In crowdfunding CAPACITY is a very different story. You’ll want to assess if your business has the time, team, and skills to run a successful campaign. Preparation for a crowdfunding campaign typically takes about 90 days and often much longer (6-12 months). Preparing for and running a campaign is also a time-consuming process:
Do you have some runway before you need the capital? Do you have the space to add crowdfunding to your plate or are you already maxed out? Do you have an in-house team to support you or do you have the budget to hire professionals to help you accomplish crowdfunding tasks? Do you and your team have the skills required to run a successful campaign? If not, do you have the budget to hire others who do?
You’ll also need to determine if you have the capacity to deliver on what you’ve promised to your campaign backers before you set out. Consider not just what it takes to launch and run your campaign, but also what it takes in terms of time and capital to deliver physical products (rewards crowdfunding) or to provide a return on investment to your supporters (investment crowdfunding).
What do the economic conditions look like for businesses in your industry or business as a whole? That’s what lenders are looking at when they are considering CONDITIONS in the 5 C’s of Credit. They may or may not be willing to lend to your business based on market analysis of trends in your industry and/or in your geographic location.
When looking at CONDITIONS through the 5 C’s of Crowdfunding, you’ll also need to consider trends, but in this case, successful crowdfunding trends:
What levels of crowdfunding success have businesses of your type, sector, and stage had with crowdfunding. In other words, have businesses that look like yours successfully crowdfunded? What types of crowdfunding do businesses like yours use – donation, rewards, microlending or investment? Have they been successful in reaching your desired funding goal? If yes, how many supporters did it take for them to reach those goals?
Much like you would check the weather before heading out of the house in the morning, understanding the existing conditions in the crowdfunding space will not only make your crowdfunding experience more pleasant, but also that much more successful.
Stacking Your Capital
What’s interesting about these two perspectives on the 5 C’s is that they can work together. A successful crowdfunding campaign could help you improve your chances of getting a loan, and a small loan could help you build the capacity to run a much larger crowdfunding campaign. Instead of looking for one capital solution, think about ways to stack your capital – crowdfunding to lending OR microlending to crowdfunding OR crowdfunding to investment – to reach your business goals.
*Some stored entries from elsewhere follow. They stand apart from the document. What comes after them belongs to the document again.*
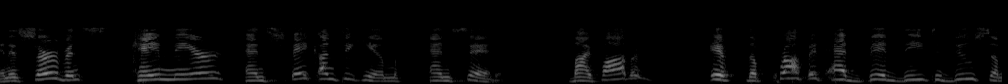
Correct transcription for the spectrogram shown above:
And his servants came near and spake unto him and said, My father, if the prophet had bid thee to do some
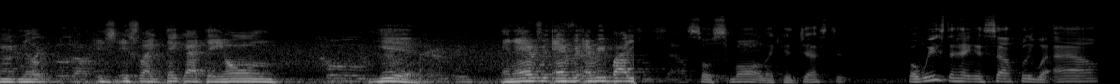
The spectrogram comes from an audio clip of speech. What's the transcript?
You know, it's it's like they got their own, Yeah. and every every everybody. So small and congested. But we used to hang in South Philly with Al,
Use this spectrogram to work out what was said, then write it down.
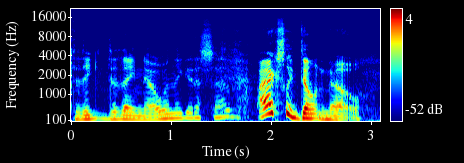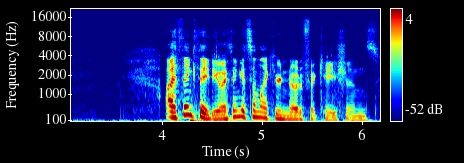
do they do they know when they get a sub? I actually don't know. I think they do. I think it's in like your notifications.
Want some help assessing the 5 C’s of Crowdfunding for your business? That’s one of our specialties here at Crowdfund Better. Check out our Crowdfunding Roadmap Package – it’s the crowdfunding deep dive you didn’t know your business needed (until you read this blog).